Exercise -> Repeat each record exactly. Any picture gets left out.

Task data ->
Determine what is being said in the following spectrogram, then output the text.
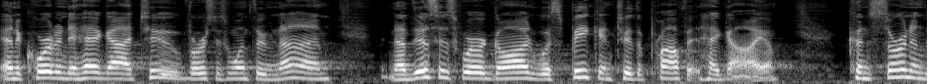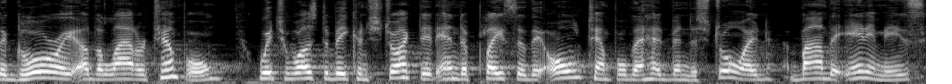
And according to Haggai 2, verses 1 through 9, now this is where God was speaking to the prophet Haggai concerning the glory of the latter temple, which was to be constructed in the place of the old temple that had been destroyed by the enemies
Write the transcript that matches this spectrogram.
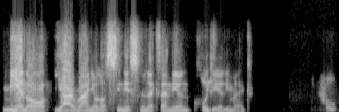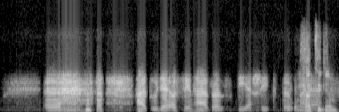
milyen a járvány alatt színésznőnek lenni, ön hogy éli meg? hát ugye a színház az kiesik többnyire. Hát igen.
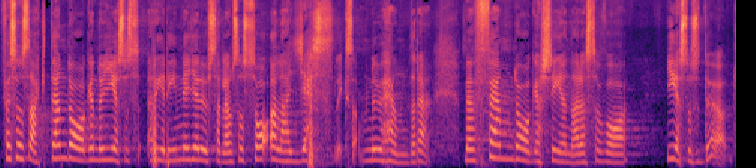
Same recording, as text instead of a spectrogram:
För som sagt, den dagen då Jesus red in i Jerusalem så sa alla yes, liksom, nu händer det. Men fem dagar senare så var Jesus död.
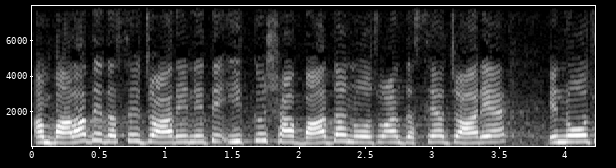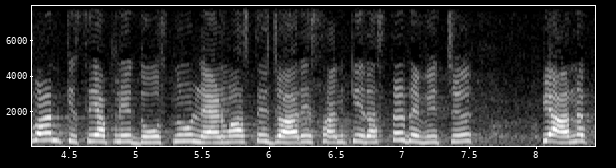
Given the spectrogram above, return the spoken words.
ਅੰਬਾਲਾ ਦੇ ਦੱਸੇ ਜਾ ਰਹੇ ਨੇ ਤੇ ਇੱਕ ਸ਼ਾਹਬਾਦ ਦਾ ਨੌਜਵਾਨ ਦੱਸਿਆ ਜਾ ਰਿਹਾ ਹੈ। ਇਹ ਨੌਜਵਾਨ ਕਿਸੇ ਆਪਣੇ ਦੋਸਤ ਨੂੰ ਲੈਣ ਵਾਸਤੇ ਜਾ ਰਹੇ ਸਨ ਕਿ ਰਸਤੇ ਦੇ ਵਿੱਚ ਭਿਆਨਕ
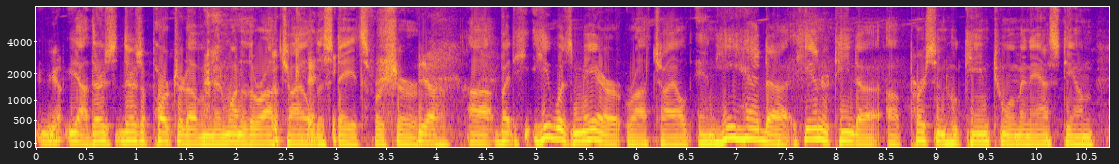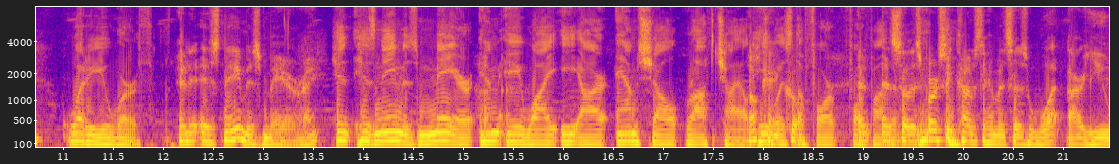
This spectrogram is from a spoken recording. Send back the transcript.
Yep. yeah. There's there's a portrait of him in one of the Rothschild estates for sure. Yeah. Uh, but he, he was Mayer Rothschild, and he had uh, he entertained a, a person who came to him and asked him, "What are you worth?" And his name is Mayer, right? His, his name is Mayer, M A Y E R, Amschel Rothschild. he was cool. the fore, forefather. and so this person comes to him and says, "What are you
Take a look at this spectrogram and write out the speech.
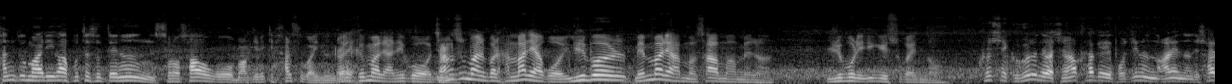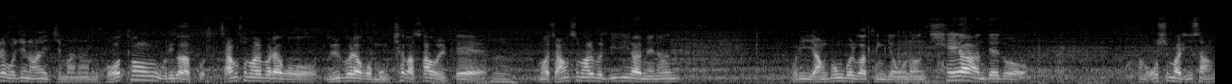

Result of this exercise ->
Determine what is being said in the following spectrogram, then output the text.
And according to Haggai 2, verses 1 through 9, now this is where God was speaking to the prophet Haggai concerning the glory of the latter temple, which was to be constructed in the place of the old temple that had been destroyed by the enemies
Write the transcript that matches this spectrogram.
milyen a járvány alatt színésznőnek lenni, ön hogy éli meg? hát ugye a színház az kiesik többnyire. Hát igen.
Same recording, as text instead of a spectrogram:
För som sagt, den dagen då Jesus red in i Jerusalem så sa alla yes, liksom, nu händer det. Men fem dagar senare så var Jesus död.
Given the spectrogram above, return the spoken words.
ਅੰਬਾਲਾ ਦੇ ਦੱਸੇ ਜਾ ਰਹੇ ਨੇ ਤੇ ਇੱਕ ਸ਼ਾਹਬਾਦ ਦਾ ਨੌਜਵਾਨ ਦੱਸਿਆ ਜਾ ਰਿਹਾ ਹੈ। ਇਹ ਨੌਜਵਾਨ ਕਿਸੇ ਆਪਣੇ ਦੋਸਤ ਨੂੰ ਲੈਣ ਵਾਸਤੇ ਜਾ ਰਹੇ ਸਨ ਕਿ ਰਸਤੇ ਦੇ ਵਿੱਚ ਭਿਆਨਕ
This spectrogram is from a spoken recording. Send back the transcript.
Yep. yeah. There's there's a portrait of him in one of the Rothschild estates for sure. Yeah. Uh, but he, he was Mayer Rothschild, and he had uh, he entertained a, a person who came to him and asked him, "What are you worth?" And his name is Mayer, right? His, his name is Mayer, M A Y E R, Amschel Rothschild. he was cool. the fore, forefather. and so this person comes to him and says, "What are you
Take a look at this spectrogram and write out the speech.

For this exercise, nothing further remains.